Below is supposed to be left side photo of "Damifino" in her revetment, but the tail markings do not match with other records I have found. Records show "O+" rather than the "K" on her "RCL" Tail Marking..(?)

Saturday, March 6, 2010

466th Bomb Group Tribute

Top left: Pilot Melvin Westbroook

"Sister" Bomb Group in Color

Saturday, February 13, 2010

466th. BG Crew #555 Fate of Planes Flown


My research finds that this aircraft was lost after raid on marshalling yard at Celje, Yugoslavia on Feb. 14th. 1945....
have never seen records of missions there so might be some mis-information floating around?

My father with "DIXIE"......AIRCRAFT SERIAL #44-10499

Dixie's location was last noted at Walnut Ridge Arkansas in Jan. 1946 where she was likely scrapped.

Appears the Damifino's life also ended at Walnut Ridge Arkansas in Jan. 1946

Pictured #555 crew members: seated on left, Allen D. Miller Engineer,

I have all the other crewmens names below but cannot quite tell who is who comparing my photographs......

Full crew Photo:

Standing Left to Right : Bridgeman, Paul W. "AKA Paul" (P) ; Porter, Elijah "AKA Porter" (R/O) ; Norton, Corodon "AKA Stud"(WG),

Gilbert, William E. "AKA Bill" (NG) ; Vawter, Wesley Rhodes, "AKA Wes" (CP) ; Smith, John W. "AKA Smitty" (N)

Kneeling Left to Right : Weckerly, Raymond E. "AKA Weck" (TG) ; Hallet, Tom D. "AKA Tom" (B) ;

Miller, Allen D. "AKA Al" (E/TT) ; Atterholt, James R. "AKA Att" (BTG/WG)

LET" ER RIP" .... AIRCRAFT SERIAL # 44-50548

NO PHOTOS YET FOUND......Following military serial number records also shows "Let Er Rip" ending up at Walnut Ridge January 17th, 1946.....likely had the same fate in the scrapyard

Dads last flight plan (Mel Westbrook , Pilot) from Goose Bay Labrador shows "B-24M AIRCRAFT # 0884" Have not yet been able to identify that aircraft.....

Wednesday, February 10, 2010

Attlebridge Airfield / Attlebridge Diaries

I believe John H. Woolnough was the official 8th. Army Air Force historian.

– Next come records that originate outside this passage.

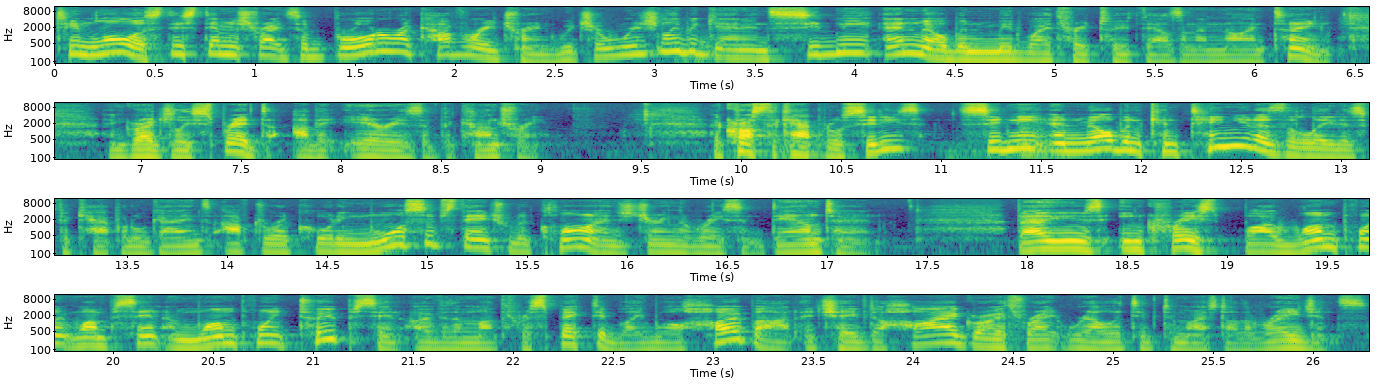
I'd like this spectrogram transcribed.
Tim Lawless, this demonstrates a broader recovery trend which originally began in Sydney and Melbourne midway through 2019 and gradually spread to other areas of the country. Across the capital cities, Sydney and Melbourne continued as the leaders for capital gains after recording more substantial declines during the recent downturn. Values increased by 1.1% and 1.2% over the month respectively, while Hobart achieved a higher growth rate relative to most other regions.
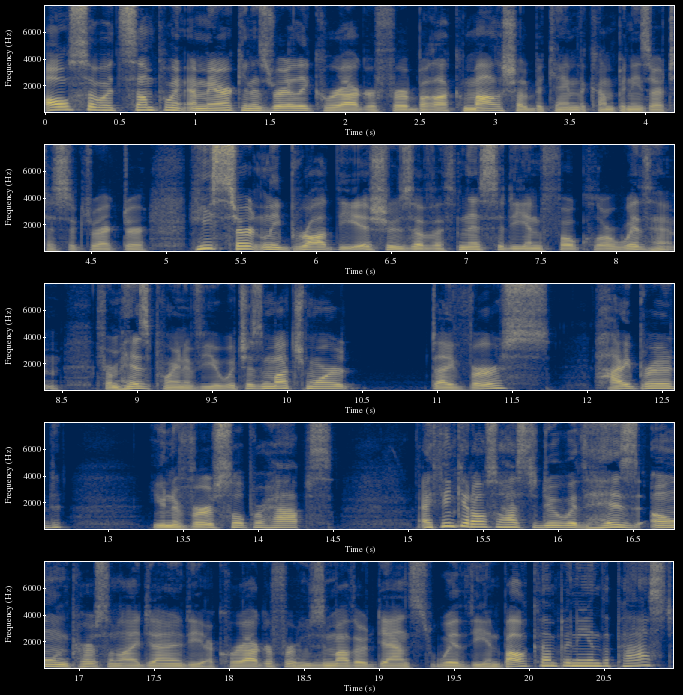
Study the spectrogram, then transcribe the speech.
Also, at some point, American Israeli choreographer Barak Marshall became the company's artistic director. He certainly brought the issues of ethnicity and folklore with him, from his point of view, which is much more diverse, hybrid, universal, perhaps. I think it also has to do with his own personal identity, a choreographer whose mother danced with the Inbal Company in the past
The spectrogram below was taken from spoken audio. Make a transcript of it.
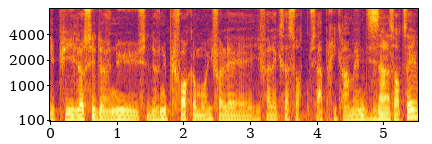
Et puis là, c'est devenu, c'est devenu plus fort que moi. Il fallait, il fallait que ça sorte. Ça a pris quand même dix ans à sortir.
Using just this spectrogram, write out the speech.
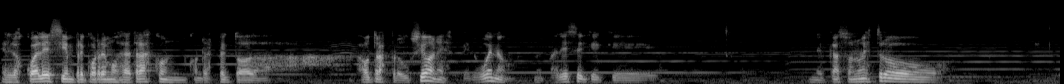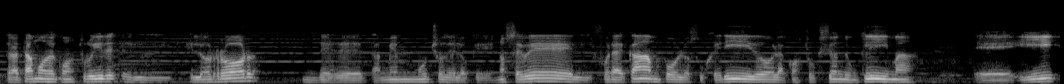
en los cuales siempre corremos de atrás con, respecto a, otras producciones. Pero bueno, me parece que, en el caso nuestro tratamos de construir el, horror desde también mucho de lo que no se ve, el fuera de campo, lo sugerido, la construcción de un clima eh, y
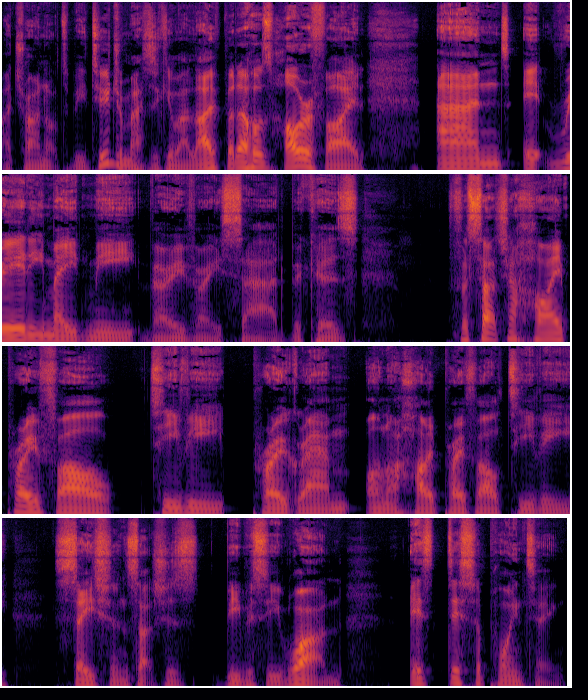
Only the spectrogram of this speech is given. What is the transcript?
I try not to be too dramatic in my life but i was horrified. And it really made me very very sad because for such a high profile TV program on a high profile TV station such as BBC One, it's disappointing.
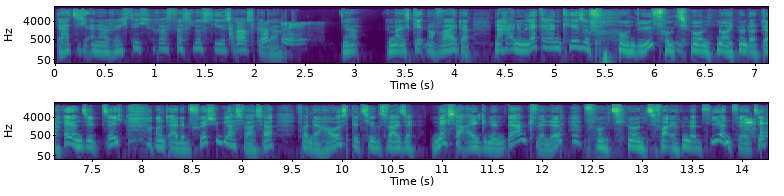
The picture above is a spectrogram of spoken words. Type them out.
Da hat sich einer richtig was Lustiges Aber ausgedacht. wirklich? Ja, ich meine, es geht noch weiter. Nach einem leckeren Käsefondue, Funktion 973, und einem frischen Glas Wasser von der Haus- bzw. messereigenen Bergquelle, Funktion 244,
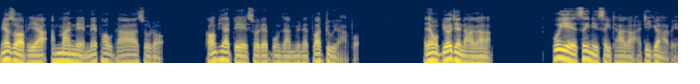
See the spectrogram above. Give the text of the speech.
မြတ်စွာဘုရားအမှတ်နဲ့မဲဖောက်တာဆိုတော့ခေါင်းဖြတ်တယ်ဆိုတဲ့ပုံစံမျိုးနဲ့သွားတူတာပေါ့အဲကြောင့်ပြောချင်တာကကိုယ့်ရဲ့စိတ်နေစိတ်ထားကအဓိကပဲ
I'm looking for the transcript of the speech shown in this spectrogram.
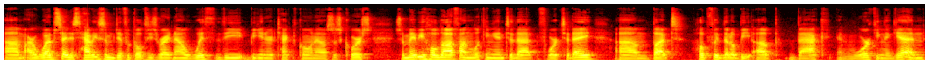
um, our website is having some difficulties right now with the beginner technical analysis course, so maybe hold off on looking into that for today. Um, but hopefully that'll be up, back, and working again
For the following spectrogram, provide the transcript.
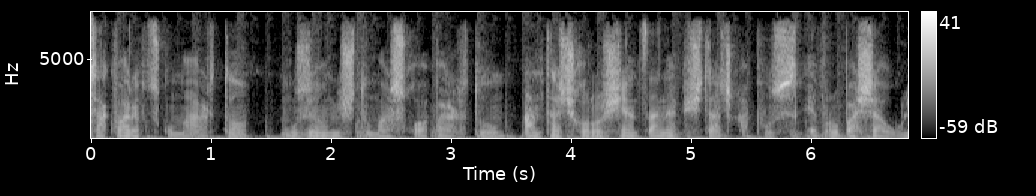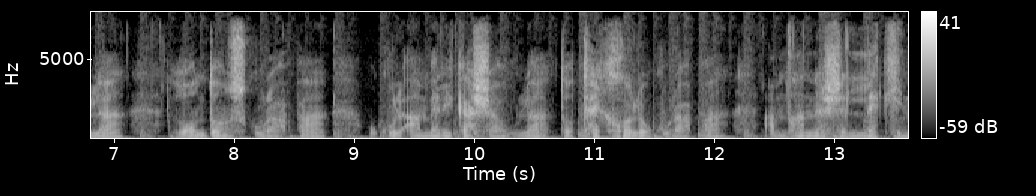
საკვარებს კუმარტო მუზეუმის თუმარ სხვა პარტუ ანტაჩხოროშიან წანაფიშ დაჭყაფუს ევროპაშაულა ლონდონს გურაფა უკულ ამერიკაშაულა დო თექხოლო გურაფა ამდღანეშე ლეკინ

He wrote a book entitled "The Attlebridge Diaries". I've been trying to find this book for a few years. I see it offered on "Amazon" but the paperback editions run from $149.00 to $190.00. I was aghast to see such a price on a paperback book! I was snooping around looking again and found a first edition hardback version for less than any paperback I've seen....The edition is also signed by the author. The book was found in a little out of the way bookstore in England. I am excited to see the book as it has dozens of photos in it.......Another book called "Attlebridge Arsenal" was also written but is even harder to find....the search will go on.......

A few photos of Attlebridge.......

A Quonset hut which still survives......

Another relic still standing...........

The Airfeld

The flight line.

The Control Tower today........still standing.

The Control Tower in 1944.........

A portion of the Air Base Shown
Main Air Field